Name Help is a series at Appellation Mountain. Every week, one reader’s name questions will be discussed.
We’re relying on thoughtful comments from the community to help expectant parents narrow down their name decisions. Thank you in advance for sharing your insight!
I am expecting my second child (we don’t know if it’s a boy or girl). I already have a daughter named Aria Faye. We love her name and are having a hard time choosing a name for the second.
If it’s a boy we have a name picked out: Parker Cruz. Both are family names.
The girl’s name is proving more difficult.
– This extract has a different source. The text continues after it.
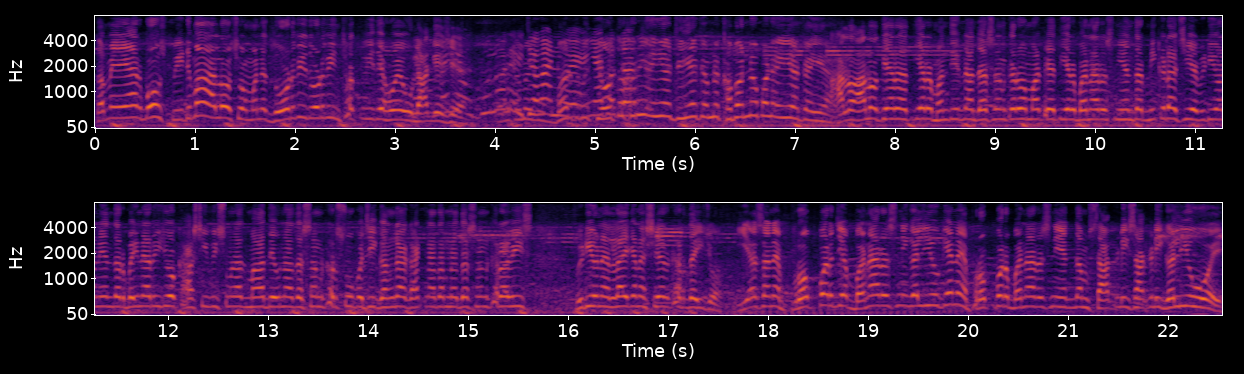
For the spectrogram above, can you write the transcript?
તમે યાર બહુ સ્પીડમાં હાલો છો. મને દોડવી દોડવી થકવી દે હોય એવું લાગે છે. ઊભું ન રહી જવાનું હોય તમે કહો અહીંયા તો તો ખરી અહીંયા જઈએ છીએ ખબર ન પડે અહીંયા કઈ યાર. હાલો હાલો ત્યારે અત્યારે મંદિરના દર્શન કરવા માટે અત્યારે બનારસની અંદર નીકળ્યા છીએ. વિડીયોની અંદર બન્યા રહીજો. કાશી વિશ્વનાથ મહાદેવના દર્શન કરશું. પછી ગંગા ઘાટના તમને દર્શન કરાવીશ. વિડીયોને લાઈક અને શેર કરી દેજો. યસ અને પ્રોપર જે બનારસની ગલીઓ કે ને પ્રોપર બનારસની એકદમ સાંકડી સાંકડી ગલીઓ હોય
Here are names I love but cannot use because we know people with them: Tessa, Ania, Everly, and Talia.
I also love the name Faye but I’m unsure if I should use it since it’s my daughters middle name. I like the name Bria as well but it’s my daughters name with a “B” in front instead of an “A” so I think they’re too similar. Other names I like but my husband isn’t on board with are Delphi, Delta and Brissa, pronounced breesa.
I like shorter unique names but still feminine. Please help!
Read on for my response, and please leave your thoughtful suggestions in the comments.
Hi Reanna –
Congratulations on your second child!
Let’s start with what I think you shouldn’t do.
If possible, I’d avoid naming your second daughter Faye. It’s a gorgeous name. But little sisters inherit an awful lot of hand-me-downs. (Or so I’m told. I’m the firstborn!) Some girls will shrug it off; others will be mightily frustrated that even their name isn’t new-to-them. Since you can’t know how your daughter will react in a dozen years, if you can avoid duplication, you should.
The same thinking applies for Bria. While the sounds aren’t unthinkably close, seeing their names written together suggests that future daughters would be named Cria, Dria, and Eria. So I say they’re just too close for comfort.
Before we get to the names, I want to point out one thing. “Unique” doesn’t mean the same thing to everybody. Brissa and Delphi would be very rare choices. But Aria? It’s in the current US Top 100. I suspect you’re looking for names that don’t sound like anything you would have heard growing up.
I’m going to suggest names that are closer to Tessa or Talia: we recognize them, and we might know one or two, but they’re not too startlingly unusual, nor are they statistically popular.
Calla – The rarest name on this list, Calla comes from the calla lily. It comes from a Greek word meaning beauty. While it’s not in the current Top 1000, it fits right in with Ella, Stella, and so many two-syllable, a-ending girl names.
Delia – Another name out of the current Top 1000, ancient Delia reminds me of Delphi and Aria.
Eden – A Biblical place currently ranked in the US Top 150, Eden is short, spare, and memorable.
Esme – Once very rare, Esme now charts in the Top 600. Aria and Esme sound downright gorgeous together!
Haven – Is this too tailored? It’s used mostly for girls, but perhaps the sound is a little unisex. I thought it might be an alternative to Everly, and it has the same long ‘a’ of Faye.
Jade – Speaking of long ‘a’ sounds, how about Jade? It’s like Faye, but distinct.
Mila – Like Aria, Mila is a newcomer to the US Top 100. It’s feminine, and unlike anything we would have heard thirty years ago.
Nola – It could be short for lots of things, including the city of New Orleans, Louisiana. (The state abbreviation is LA.) It’s sassy, vintage, and undeniably pretty.
Sage – Another in the key of Jade, also spelled Saige.
Overall, my favorite is Esme. It’s a gorgeous name, heavy on vowels but different enough from Aria that it doesn’t seem like a repeat. Plus, should you ever have a son, Aria, Esme, and Parker sound perfect together.
Readers, what do you think? Can you suggest some feminine, short, unusual names that would work well for Aria Faye’s sister?